“I can’t imagine giving up gluten” – Facebook comment
It’s more than a week into my trial separation from gluten. Rather than immediately stocking up on gluten-free substitutes, I doubled if not tripled my consumption of fruit and vegetables. My head is clearer, I feel lighter, I sleep better and, unexpectedly, my waistline is trimmer. While I’m marveling at the nearly immediate results of this dietary shift, I’m also left with a lingering and somewhat sobering question.
Why didn’t I give up gluten sooner? Or, what stood between me and better health?
In Feldenkrais terms, the “self-image” that dominated if not dictated my experience for years was more heavily invested in its own survival than in my well-being. That self-image or identity, which in this case I’d also call ego (although the two are not always equivalent), believed that giving up gluten was a kind of punishment or simply one more way in which I wouldn’t fit into a culture that is practically constructed of gluten molecules. Furthermore, I was so averse to both bidding adieu to croissants and to participating in what I considered (celiacs aside) a food fad, that I wasn’t open to considering eliminating gluten even on a trial, non-committal basis. Not so long ago, I also would have said, “I can’t imagine giving up gluten,” like the commenter on Facebook. Forgoing gluten would have seemed impossible.
But, I have given it up.
Since I feel so much better, I have no desire to restore it to my diet. Clearly the “I” of today is not the same as the “I” of just a few years ago, even though, aside from a few extra gray hairs, and that slightly trimmer midriff, I look essentially the same. The former “I”, looking to food for comfort and also a bit of a traditionalist, didn’t want to sever ties to repasts of the past and felt threatened by that possibility, as if it were a kind of death. And that former “I” was unwilling to consider that her diet, though quite healthy by most standards, could still be more nourishing.
When I first moved to Boulder, that traditional “I” still dominated, making it difficult for me to finally wean myself from sugar and the myriad products containing it, even though it was in my best interest. That same “I” also rejected smoothies; it didn’t like the idea of pulverizing otherwise gorgeous fruits and vegetables into an indistinguishable, liquefied mass of dubious texture. Weren’t pears, apples, carrots, melons, kale and beets meant to be admired, carefully prepared to bring out their flavors, or savored individually? That “I” dismissed smoothies as just another regrettable American trend that prioritized speed and efficiency over aesthetics and appreciation. In clinging to particular ideas of how food “should” be prepared and consumed, along with other related beliefs, that previous “I” likely contributed to subtle tensions in my body. Unraveling some of those holding patterns through Feldenkrais Awareness Through Movement lessons is helping to create a more supple self-image, one that can more easily respond to, if not embrace, change.

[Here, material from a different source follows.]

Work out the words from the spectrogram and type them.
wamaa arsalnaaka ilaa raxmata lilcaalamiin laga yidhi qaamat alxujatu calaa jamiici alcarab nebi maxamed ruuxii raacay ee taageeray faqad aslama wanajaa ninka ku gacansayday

For the last fortnight, the current “I” has added “morning mixology” to the routine, making a smoothie as part of breakfast. Faced with the challenge of doubling my vegetable and fruit consumption, I’m now aware of how smoothies make it possible to consume several servings of produce early in the day without much fuss. For other meals, I can prepare vegetables more traditionally and enjoy the subtler sensations that arise when cooking and chewing.
In the Feldenkrais Method, we talk about bringing our whole self to our movements, not just isolated parts. In bringing my whole self to mixology, I’m experimenting with ingredients that produce different colors and textures, like an artist mixing paint. For me, this playful process is more fun and fulfilling than either following a foolproof recipe (the outcome of another person’s play), approaching it from a purely nutritional angle and carefully measuring this and that, or trying to achieve a certain taste and feeling disappointed if I can’t.

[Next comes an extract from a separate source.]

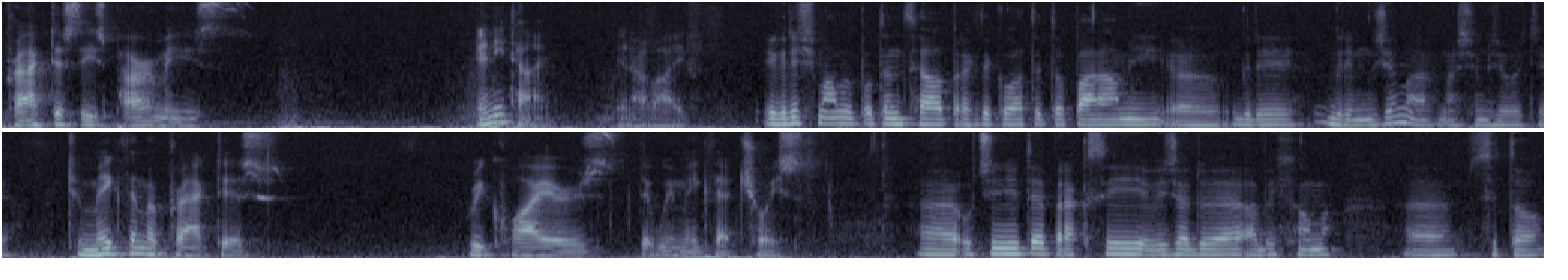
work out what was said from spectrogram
practice these paramis anytime in our life, I když máme potenciál praktikovat tyto parámy, eh, kdy, kdy můžeme v našem životě, to make them a practice requires that we make that choice. Eh, Učinit té praxi vyžaduje, abychom eh, si to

On Facebook, I created an album called “50(?) Shades of Smoothie”, to inspire me to choose varied ingredients to arrive at as many colors as possible. So far, I’ve posted four photographs with distinct hues. A friend asked if my concoctions taste good. I responded that I would not pay money at a cafe for my creations. Yet, some combinations are better than others, and all would benefit from a more powerful blender that left fewer chunks and lumps. I expect that, over time, as I bring more awareness to what I’m doing, including choice of ingredients, I’ll gradually learn how to improve the outcome while still enjoying the process of discovery. Meanwhile, the greater sense of well-being I’m experiencing makes up for the occasional “meh” smoothie. Drinking them, I can’t help but chuckle that Feldenkrais really does make the impossible possible.